Prior to coming to York I worked in the Soil Science department at the University of Reading, starting as a lecturer in 1999, being promoted to senior lecturer, reader and finally a chair in environmental mineralogy and geochemistry in 2009. Whilst at the University of Reading I founded the Soil Research Centre. The centre comprised about 30 staff, over 40 PhD students from around the world, technical and administrative support and visiting scientists, and served as the focus for soil related research activities at the University.
As a postdoctoral researcher I worked at the Natural History Museum with Dr Eva Valsami-Jones (now a Professor at Birmingham University) on the use of phosphorus amendments for the in situ remediation of metal contaminated soil and at the Macaulay Land Use Research Institute (now the Hutton Institute) with Dr Simon Langan (now Office Head of the International Water Management Institute) on mineral weathering rates in soils and critical loads of acid rain.
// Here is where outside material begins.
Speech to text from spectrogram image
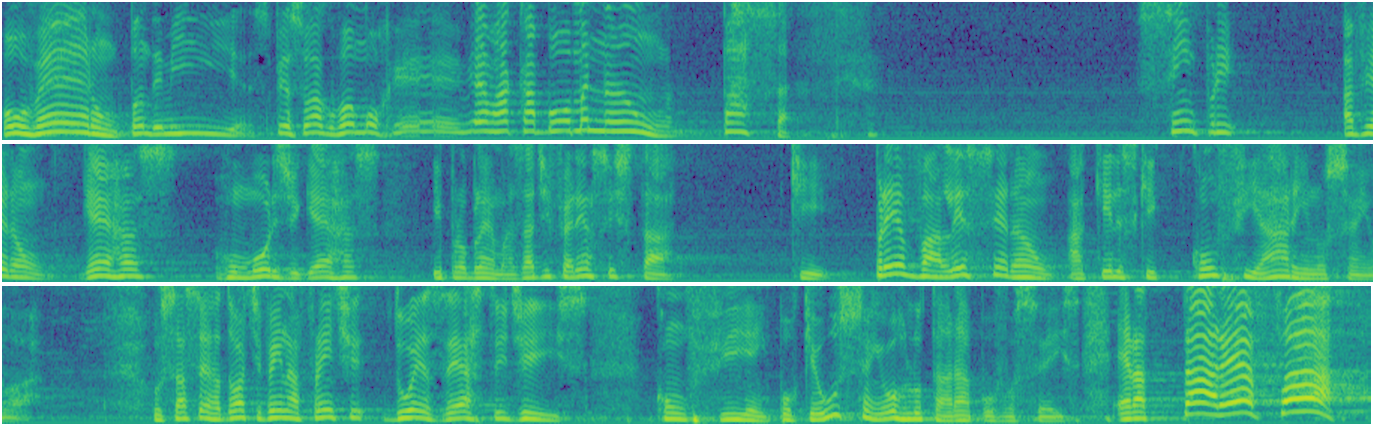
houveram pandemias, pessoas vão morrer, é, acabou, mas não, passa. Sempre haverão guerras, rumores de guerras e problemas. A diferença está que prevalecerão aqueles que confiarem no Senhor. O sacerdote vem na frente do exército e diz: confiem, porque o Senhor lutará por vocês. Era tarefa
My PhD was completed at the University of Edinburgh and investigated the solidification of magma chambers and the low temperature alteration of mineral sand I read a BA in Geology at the University of Oxford.
Out in the wider world I am a member of the Executive committee of the Geochemistry and Mineralogy magazine Elements and have been involved in public lectures, radio and television programmes. I remain strongly committed to outreach and engagement activities. I have served on various committees involved in the funding of environmental science and currently sit on the Research Excellence Framework (REF) subpanel that will be assessing research quality in the UK university Environmental Science sector for the period 2014-2021 having previously sat on the REF2014 committee. I have been awarded the Houtermans medal of the European Association for Geochemistry and the Max Hey medal of the Mineralogical Society of Great Britain and Ireland and am an Honorary Research Fellow of the Natural History Museum.
|2012 – present||Professor of Environmental Science||University of York|
|1999 – 2012||Lecturer, Senior lecturer, Reader and Professor in Environmental Mineralogy and Geochemistry
Head of Department
Acting Head of School
Director of the Soil Research Centre
School Director of Research
|University of Reading|
|1998 – 1999||Researcher “In situ remediation of metal contaminated soil”||Department of Mineralogy
The Natural History Museum
|1995 – 1997||Higher Scientific Officer “Mineral weathering and critical loads”||Macaulay Land Use Research Institute
|1991 – 1994||PhD “Igneous layering in the syenites of Nunarssuit and West Kûngnât, South Greenland"
Supervised by Profs. Ian Parsons and Brian Upton
|Department of Geology and Geophysics
University of Edinburgh
|1988 – 1991||B.A. Geology||The Queen's College
University of Oxford
I use a combination of mineralogical, chemical and biological techniques to investigate the biogeochemistry of contaminated soils and rates of mineral weathering. A particular focus at the moment is the role of earthworms in soil systems. This covers a broad range of areas ranging from ecosystem services, to evolution to carbon cycling.